Osteoid osteomas are most commonly located in the cortices of long bones, occur most frequently in the second decade of life, and have a distinct nidus surrounded by sclerotic bone on imaging. Osteoid osteomas also have a distinct pain pattern of nocturnal pain that improves with nonsteroidal anti‐inflammatory drugs.
Aneurysmal bone cysts frequently occur in the spine (25%) and long bones (20%). X‐ray findings include a radiolucent, lytic lesion with an intact rim of cortex and bony septae or a “bubbly appearance.” Patients will present with pain, swelling, and with a pathologic fracture if large enough. MRI will show fluid filled levels that help make the diagnosis of aneurysmal bone cyst.
Non‐ossifying fibromas are the most common benign tumor in childhood. These are usually found incidentally on x‐ray, as they are asymptomatic lesions. However, large lesions may present as pathological fractures. X‐rays characteristics include an eccentric “bubbly” lytic lesion with a sclerotic outer rim.
Unicameral bone cysts are benign lesions that are often asymptomatic and found incidentally on x‐ray. X‐rays of unicameral bone cysts will show unilocular or septated lucency with thinning of the outer cortex. MRI characteristics include dark T1 images, bright T2 images, and rim enhancement with gadolinium contrast.
Giant cell tumors are locally aggressive benign tumors that typically present with pain, swelling, and joint stiffness. Giant cell tumors most commonly occur in adults aged 20 to 40 years with the distal femur and proximal tibia being the most common sites. X‐ray characteristics typically include an eccentric lytic lesion involving the epiphysis and metaphysis.

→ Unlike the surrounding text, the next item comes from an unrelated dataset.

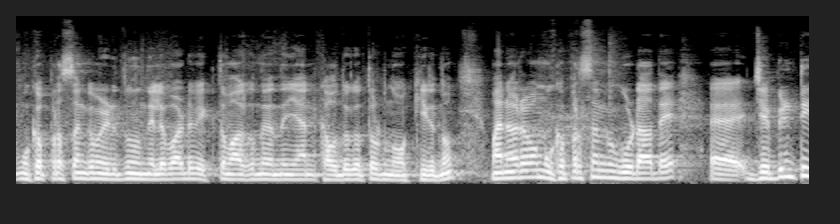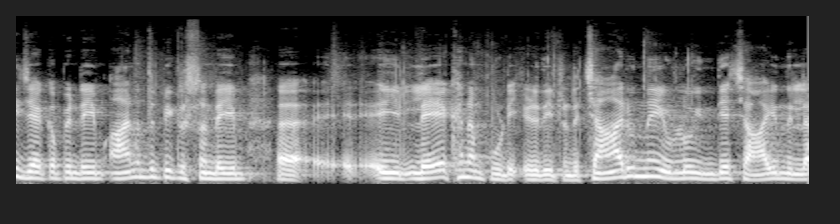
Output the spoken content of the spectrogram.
മുഖപ്രസംഗം എഴുതുന്നു നിലപാട് വ്യക്തമാക്കുന്നു എന്ന് ഞാൻ കൗതുകത്തോട് നോക്കിയിരുന്നു. മനോരമ മുഖപ്രസംഗം കൂടാതെ ജെബിൻ ടി ജേക്കബിന്റെയും ആനന്ദ് പി കൃഷ്ണന്റെയും ഈ ലേഖനം കൂടി എഴുതിയിട്ടുണ്ട്. ചാരുന്നേയുള്ളൂ ഇന്ത്യ ചായുന്നില്ല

Giant cell tumors can also extend through subchondral bone into the joint and cortical bone reaching the surrounding soft tissue.
- Lewis VO, Morris CD, Parsons TW 3rd. Instr Course Lect. 2013;62:535‐549.